**Information shown:**
________________
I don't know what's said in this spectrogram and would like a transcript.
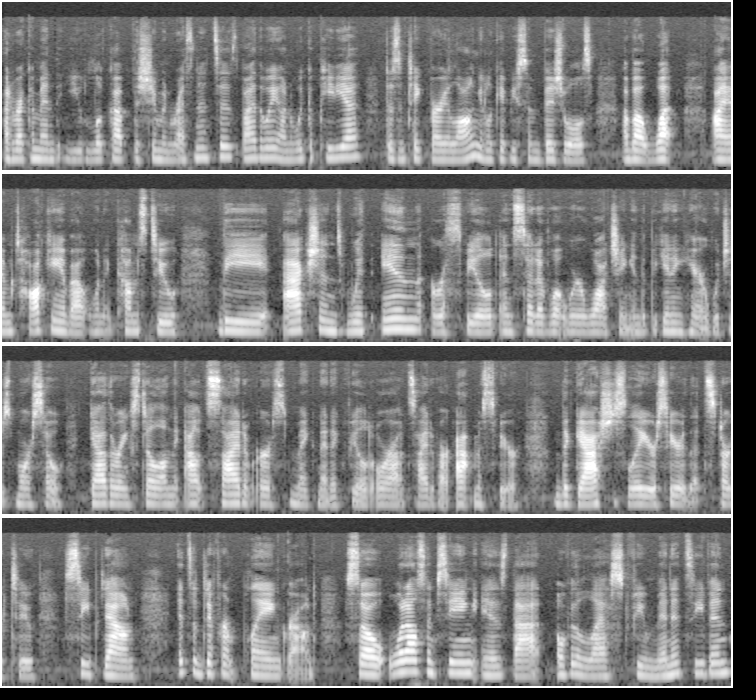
I'd recommend that you look up the Schumann resonances, by the way, on Wikipedia. It doesn't take very long. It'll give you some visuals about what I am talking about when it comes to the actions within Earth's field instead of what we're watching in the beginning here, which is more so gathering still on the outside of Earth's magnetic field or outside of our atmosphere. The gaseous layers here that start to seep down. It's a different playing ground. So, what else I'm seeing is that over the last few minutes, even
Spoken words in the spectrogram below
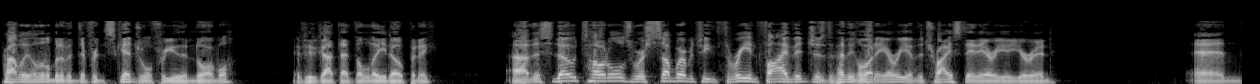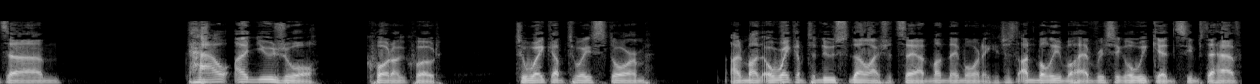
probably a little bit of a different schedule for you than normal if you've got that delayed opening. Uh, the snow totals were somewhere between three and five inches, depending on what area of the tri-state area you're in. And, um, how unusual, quote unquote, to wake up to a storm on Monday, or wake up to new snow, I should say, on Monday morning. It's just unbelievable. Every single weekend seems to have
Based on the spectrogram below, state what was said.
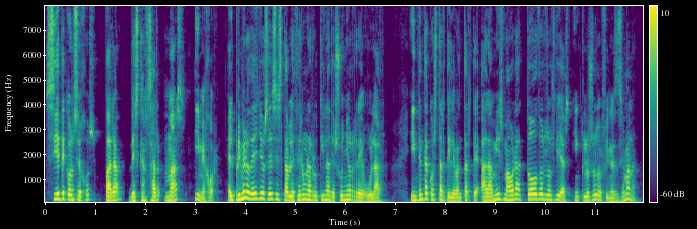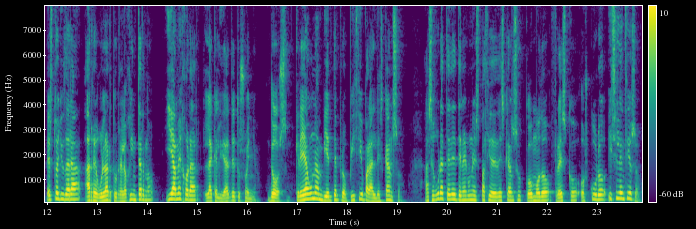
7 consejos para descansar más y mejor. El primero de ellos es establecer una rutina de sueño regular. Intenta acostarte y levantarte a la misma hora todos los días, incluso los fines de semana. Esto ayudará a regular tu reloj interno y a mejorar la calidad de tu sueño. 2. Crea un ambiente propicio para el descanso asegúrate de tener un espacio de descanso cómodo, fresco, oscuro y silencioso.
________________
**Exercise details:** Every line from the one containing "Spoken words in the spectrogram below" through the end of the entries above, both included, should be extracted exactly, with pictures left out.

**Result for this exercise:**
Spoken words in the spectrogram below
probably a little bit of a different schedule for you than normal if you've got that delayed opening. Uh, the snow totals were somewhere between three and five inches, depending on what area of the tri-state area you're in. And, um, how unusual, quote unquote, to wake up to a storm on Monday, or wake up to new snow, I should say, on Monday morning. It's just unbelievable. Every single weekend seems to have
Based on the spectrogram below, state what was said.
7 consejos para descansar más y mejor. El primero de ellos es establecer una rutina de sueño regular. Intenta acostarte y levantarte a la misma hora todos los días, incluso los fines de semana. Esto ayudará a regular tu reloj interno y a mejorar la calidad de tu sueño. 2. Crea un ambiente propicio para el descanso asegúrate de tener un espacio de descanso cómodo, fresco, oscuro y silencioso.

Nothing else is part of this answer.